* Data for processing:
*** Block opens ***

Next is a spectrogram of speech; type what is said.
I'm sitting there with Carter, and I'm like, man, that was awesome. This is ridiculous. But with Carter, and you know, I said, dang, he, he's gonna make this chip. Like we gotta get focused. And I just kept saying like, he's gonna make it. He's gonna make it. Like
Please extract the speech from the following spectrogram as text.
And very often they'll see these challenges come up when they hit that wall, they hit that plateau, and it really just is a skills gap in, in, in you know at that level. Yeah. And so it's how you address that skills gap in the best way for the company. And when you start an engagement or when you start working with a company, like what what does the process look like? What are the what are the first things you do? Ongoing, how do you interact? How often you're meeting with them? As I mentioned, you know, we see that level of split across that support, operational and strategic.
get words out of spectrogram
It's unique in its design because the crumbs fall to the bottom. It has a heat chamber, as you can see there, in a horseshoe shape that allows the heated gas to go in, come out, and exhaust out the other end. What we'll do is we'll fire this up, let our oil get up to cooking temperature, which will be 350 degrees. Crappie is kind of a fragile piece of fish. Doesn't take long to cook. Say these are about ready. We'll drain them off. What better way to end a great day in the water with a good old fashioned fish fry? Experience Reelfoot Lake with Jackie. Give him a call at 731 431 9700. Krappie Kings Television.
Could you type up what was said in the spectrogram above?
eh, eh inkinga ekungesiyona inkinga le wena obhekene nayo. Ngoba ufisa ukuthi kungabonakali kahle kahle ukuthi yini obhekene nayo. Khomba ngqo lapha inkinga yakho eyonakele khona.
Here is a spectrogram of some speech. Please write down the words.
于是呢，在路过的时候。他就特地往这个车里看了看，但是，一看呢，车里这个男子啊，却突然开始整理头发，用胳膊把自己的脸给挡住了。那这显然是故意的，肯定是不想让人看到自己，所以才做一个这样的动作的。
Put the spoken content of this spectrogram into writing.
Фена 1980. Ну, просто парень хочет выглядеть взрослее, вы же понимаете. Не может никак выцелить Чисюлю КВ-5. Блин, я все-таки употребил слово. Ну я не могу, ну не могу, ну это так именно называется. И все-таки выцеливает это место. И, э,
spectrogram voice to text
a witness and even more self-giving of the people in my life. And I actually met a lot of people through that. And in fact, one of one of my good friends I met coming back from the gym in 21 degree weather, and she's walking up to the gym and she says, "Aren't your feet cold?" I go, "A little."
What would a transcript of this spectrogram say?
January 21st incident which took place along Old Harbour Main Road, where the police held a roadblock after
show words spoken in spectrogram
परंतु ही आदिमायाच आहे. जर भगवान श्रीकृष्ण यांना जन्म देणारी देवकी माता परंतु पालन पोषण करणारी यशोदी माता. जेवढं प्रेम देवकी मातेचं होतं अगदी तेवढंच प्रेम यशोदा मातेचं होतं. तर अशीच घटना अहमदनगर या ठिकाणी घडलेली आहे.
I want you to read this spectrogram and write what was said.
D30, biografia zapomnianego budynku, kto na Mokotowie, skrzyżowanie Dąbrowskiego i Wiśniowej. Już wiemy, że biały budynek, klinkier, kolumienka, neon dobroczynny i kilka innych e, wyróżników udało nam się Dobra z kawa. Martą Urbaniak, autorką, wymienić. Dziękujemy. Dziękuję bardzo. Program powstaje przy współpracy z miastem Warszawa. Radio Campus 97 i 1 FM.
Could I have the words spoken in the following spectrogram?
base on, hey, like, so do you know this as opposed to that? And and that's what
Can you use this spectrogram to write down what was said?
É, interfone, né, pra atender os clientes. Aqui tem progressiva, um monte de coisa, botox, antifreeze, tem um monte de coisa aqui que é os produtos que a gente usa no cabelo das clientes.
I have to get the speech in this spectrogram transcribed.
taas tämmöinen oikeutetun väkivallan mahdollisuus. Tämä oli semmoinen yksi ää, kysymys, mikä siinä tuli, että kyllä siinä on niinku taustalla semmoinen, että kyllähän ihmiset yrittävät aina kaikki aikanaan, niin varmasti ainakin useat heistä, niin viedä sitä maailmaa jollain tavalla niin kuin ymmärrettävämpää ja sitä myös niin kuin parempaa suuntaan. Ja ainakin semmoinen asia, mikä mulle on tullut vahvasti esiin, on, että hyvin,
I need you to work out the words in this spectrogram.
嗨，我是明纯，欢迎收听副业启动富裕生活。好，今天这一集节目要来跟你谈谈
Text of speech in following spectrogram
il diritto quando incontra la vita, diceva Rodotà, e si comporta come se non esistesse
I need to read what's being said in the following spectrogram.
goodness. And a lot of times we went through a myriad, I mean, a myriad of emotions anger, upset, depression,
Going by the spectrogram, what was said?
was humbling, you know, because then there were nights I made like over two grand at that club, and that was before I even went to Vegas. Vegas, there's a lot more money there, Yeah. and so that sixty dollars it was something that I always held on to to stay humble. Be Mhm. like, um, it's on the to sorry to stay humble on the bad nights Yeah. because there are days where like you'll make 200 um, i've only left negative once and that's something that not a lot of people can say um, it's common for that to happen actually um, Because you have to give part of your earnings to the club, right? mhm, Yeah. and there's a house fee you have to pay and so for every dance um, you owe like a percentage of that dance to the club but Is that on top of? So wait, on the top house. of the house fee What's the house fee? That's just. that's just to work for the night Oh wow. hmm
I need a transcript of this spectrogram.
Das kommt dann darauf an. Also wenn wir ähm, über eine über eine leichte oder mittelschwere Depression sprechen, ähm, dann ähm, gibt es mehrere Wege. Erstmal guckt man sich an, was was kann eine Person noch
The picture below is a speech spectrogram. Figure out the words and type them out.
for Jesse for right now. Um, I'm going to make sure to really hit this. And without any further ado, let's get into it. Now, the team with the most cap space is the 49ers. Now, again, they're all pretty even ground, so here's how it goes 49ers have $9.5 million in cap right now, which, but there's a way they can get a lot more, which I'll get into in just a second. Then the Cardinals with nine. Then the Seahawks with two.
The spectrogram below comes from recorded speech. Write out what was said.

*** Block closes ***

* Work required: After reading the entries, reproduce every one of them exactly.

* Solution for this task:
Next is a spectrogram of speech; type what is said.
I'm sitting there with Carter, and I'm like, man, that was awesome. This is ridiculous. But with Carter, and you know, I said, dang, he, he's gonna make this chip. Like we gotta get focused. And I just kept saying like, he's gonna make it. He's gonna make it. Like
Please extract the speech from the following spectrogram as text.
And very often they'll see these challenges come up when they hit that wall, they hit that plateau, and it really just is a skills gap in, in, in you know at that level. Yeah. And so it's how you address that skills gap in the best way for the company. And when you start an engagement or when you start working with a company, like what what does the process look like? What are the what are the first things you do? Ongoing, how do you interact? How often you're meeting with them? As I mentioned, you know, we see that level of split across that support, operational and strategic.
get words out of spectrogram
It's unique in its design because the crumbs fall to the bottom. It has a heat chamber, as you can see there, in a horseshoe shape that allows the heated gas to go in, come out, and exhaust out the other end. What we'll do is we'll fire this up, let our oil get up to cooking temperature, which will be 350 degrees. Crappie is kind of a fragile piece of fish. Doesn't take long to cook. Say these are about ready. We'll drain them off. What better way to end a great day in the water with a good old fashioned fish fry? Experience Reelfoot Lake with Jackie. Give him a call at 731 431 9700. Krappie Kings Television.
Could you type up what was said in the spectrogram above?
eh, eh inkinga ekungesiyona inkinga le wena obhekene nayo. Ngoba ufisa ukuthi kungabonakali kahle kahle ukuthi yini obhekene nayo. Khomba ngqo lapha inkinga yakho eyonakele khona.
Here is a spectrogram of some speech. Please write down the words.
于是呢，在路过的时候。他就特地往这个车里看了看，但是，一看呢，车里这个男子啊，却突然开始整理头发，用胳膊把自己的脸给挡住了。那这显然是故意的，肯定是不想让人看到自己，所以才做一个这样的动作的。
Put the spoken content of this spectrogram into writing.
Фена 1980. Ну, просто парень хочет выглядеть взрослее, вы же понимаете. Не может никак выцелить Чисюлю КВ-5. Блин, я все-таки употребил слово. Ну я не могу, ну не могу, ну это так именно называется. И все-таки выцеливает это место. И, э,
spectrogram voice to text
a witness and even more self-giving of the people in my life. And I actually met a lot of people through that. And in fact, one of one of my good friends I met coming back from the gym in 21 degree weather, and she's walking up to the gym and she says, "Aren't your feet cold?" I go, "A little."
What would a transcript of this spectrogram say?
January 21st incident which took place along Old Harbour Main Road, where the police held a roadblock after
show words spoken in spectrogram
परंतु ही आदिमायाच आहे. जर भगवान श्रीकृष्ण यांना जन्म देणारी देवकी माता परंतु पालन पोषण करणारी यशोदी माता. जेवढं प्रेम देवकी मातेचं होतं अगदी तेवढंच प्रेम यशोदा मातेचं होतं. तर अशीच घटना अहमदनगर या ठिकाणी घडलेली आहे.
I want you to read this spectrogram and write what was said.
D30, biografia zapomnianego budynku, kto na Mokotowie, skrzyżowanie Dąbrowskiego i Wiśniowej. Już wiemy, że biały budynek, klinkier, kolumienka, neon dobroczynny i kilka innych e, wyróżników udało nam się Dobra z kawa. Martą Urbaniak, autorką, wymienić. Dziękujemy. Dziękuję bardzo. Program powstaje przy współpracy z miastem Warszawa. Radio Campus 97 i 1 FM.
Could I have the words spoken in the following spectrogram?
base on, hey, like, so do you know this as opposed to that? And and that's what
Can you use this spectrogram to write down what was said?
É, interfone, né, pra atender os clientes. Aqui tem progressiva, um monte de coisa, botox, antifreeze, tem um monte de coisa aqui que é os produtos que a gente usa no cabelo das clientes.
I have to get the speech in this spectrogram transcribed.
taas tämmöinen oikeutetun väkivallan mahdollisuus. Tämä oli semmoinen yksi ää, kysymys, mikä siinä tuli, että kyllä siinä on niinku taustalla semmoinen, että kyllähän ihmiset yrittävät aina kaikki aikanaan, niin varmasti ainakin useat heistä, niin viedä sitä maailmaa jollain tavalla niin kuin ymmärrettävämpää ja sitä myös niin kuin parempaa suuntaan. Ja ainakin semmoinen asia, mikä mulle on tullut vahvasti esiin, on, että hyvin,
I need you to work out the words in this spectrogram.
嗨，我是明纯，欢迎收听副业启动富裕生活。好，今天这一集节目要来跟你谈谈
Text of speech in following spectrogram
il diritto quando incontra la vita, diceva Rodotà, e si comporta come se non esistesse
I need to read what's being said in the following spectrogram.
goodness. And a lot of times we went through a myriad, I mean, a myriad of emotions anger, upset, depression,
Going by the spectrogram, what was said?
was humbling, you know, because then there were nights I made like over two grand at that club, and that was before I even went to Vegas. Vegas, there's a lot more money there, Yeah. and so that sixty dollars it was something that I always held on to to stay humble. Be Mhm. like, um, it's on the to sorry to stay humble on the bad nights Yeah. because there are days where like you'll make 200 um, i've only left negative once and that's something that not a lot of people can say um, it's common for that to happen actually um, Because you have to give part of your earnings to the club, right? mhm, Yeah. and there's a house fee you have to pay and so for every dance um, you owe like a percentage of that dance to the club but Is that on top of? So wait, on the top house. of the house fee What's the house fee? That's just. that's just to work for the night Oh wow. hmm
I need a transcript of this spectrogram.
Das kommt dann darauf an. Also wenn wir ähm, über eine über eine leichte oder mittelschwere Depression sprechen, ähm, dann ähm, gibt es mehrere Wege. Erstmal guckt man sich an, was was kann eine Person noch
The picture below is a speech spectrogram. Figure out the words and type them out.
for Jesse for right now. Um, I'm going to make sure to really hit this. And without any further ado, let's get into it. Now, the team with the most cap space is the 49ers. Now, again, they're all pretty even ground, so here's how it goes 49ers have $9.5 million in cap right now, which, but there's a way they can get a lot more, which I'll get into in just a second. Then the Cardinals with nine. Then the Seahawks with two.
The spectrogram below comes from recorded speech. Write out what was said.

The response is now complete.